Anyway, back to D.R. What can you say about it? I tried to make some notes during last week's show in the hope of posting up a satirical little piece about it here, but I gave up after about four minutes. It's so preposterous to begin with that the show simply defies any further parody or ridicule. In that respect, it's actually quite a remarkable achievement. You can just imagine the pitch, can't you? "Erm, blah blah blah exciting new televisual interface...rhubarb rhubarb rhubarb post-historico-validity ....formidable youth demographic......erm...here, I know, here's a good one - just imagine a cross between Desperate Housewives and erm...something to do with romantics?" But no matter how ludicrous the precept, once commissioned, they have to give it a go I guess and the programme makers are only to be congratulated on the astonishing verisimilitude of the period feel they've achieved and the lovingly researched authenticity of the dialogue:

Dante "Dave" Gabriel Rosetti [throwing his mobile phone away with gay abandon...]: Lizzy, I want to *knob* you...

Elizabeth Siddel: Phwoar!! Not 'arf!!

You half expect to hear lines like, "...we the Brotherhood vow to revitalise the stagnant pool of English art with our rejection of Victorian morality and heightened depictions of the natural world, innit?" No, sorry, that *was* one of the actual lines from the programme - you see, it really is impossible to spoof. Then there's the sight of Rafe "Yes, I do bear an uncanny resemblance to my father don't I, only I'm obviously much posher and more better lookinger than what he is - and, no, I don't have a *clue* how you spell my first name either" Spall, rogering senseless the young actress who will henceforth get all the work that Billie Piper turns down, up against a conveniently situated upright pianoforte.

But at least D.R. is instructive in one very important way. It demonstrates, if nothing else, the ridiculous lengths that programme makers need to go to in order to get any kind of arts-based subject matter onto the schedule. And those lengths really are desperate if D.R. is anything to go by. I was surprised by the PRB when I did my degree. I had no idea they were as passionate and angry in their critique of Victorian industrial capitalism. They were a genuine affront to the artistic establishment of their day - and that's always a good thing. They were a genuinely puzzling phenomenon; a disruption. You don't really get a sense of that in D.R. And, did I blink and miss her perhaps, but where the feck is Christina?? Now *she* knew how to paint!!

It's disappointing that the only way that large numbers of viewers are going to find out about the Pre-Raphaelites is by way of this ill-conceived comedy-drama series; one that, whether intentionally or not, serves only to make these interesting and subversive artists look quite ridiculous.
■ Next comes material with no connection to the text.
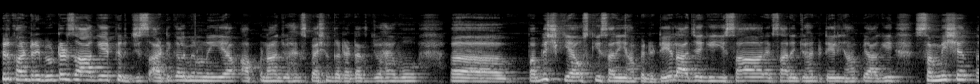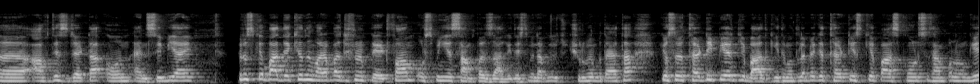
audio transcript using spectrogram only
फिर कंट्रीब्यूटर्स आ गए, फिर जिस आर्टिकल में उन्होंने ये अपना जो है एक्सप्रेशन का डाटा जो है वो पब्लिश किया, उसकी सारी यहाँ पे डिटेल आ जाएगी। ये सारे सारे जो है डिटेल यहाँ पे आ गई। Submission of this data on NCBI फिर उसके बाद देखिए तो हमारे पास डिफरेंट प्लेटफॉर्म उसमें ये सैंपल्स आ गए। जैसे मैंने आपको शुरू में बताया था कि उसने थर्टी पेयर की बात की थी। मतलब है कि थर्टी इसके पास कौन से सैंपल होंगे?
Not all arts programming needs to be as epic or heavyweight as The Ascent of Man or Civilisation. But there is such a thing as making things *too* easy. And really, if the Beeb thinks that the only way of interesting the Great Unwashed in the arts is to raunch it up, then for heaven's sake, can't they just put on some decent porn? Or bring back the New Avengers?



  1. I gave it a miss! Sounds like it would make a good Carry On film though.

  2. Thank you Morton. It sounds like those Pre-Raphaelites had talent.

  3. Scarlet, Scarlet, Scarlet....never was a truer word spake (...spoketh? Speaketh???...well, whatever - a big thumbs up to what you just said!)

    Dickster - yep, and you know what they say - talent borrows; genius *steals*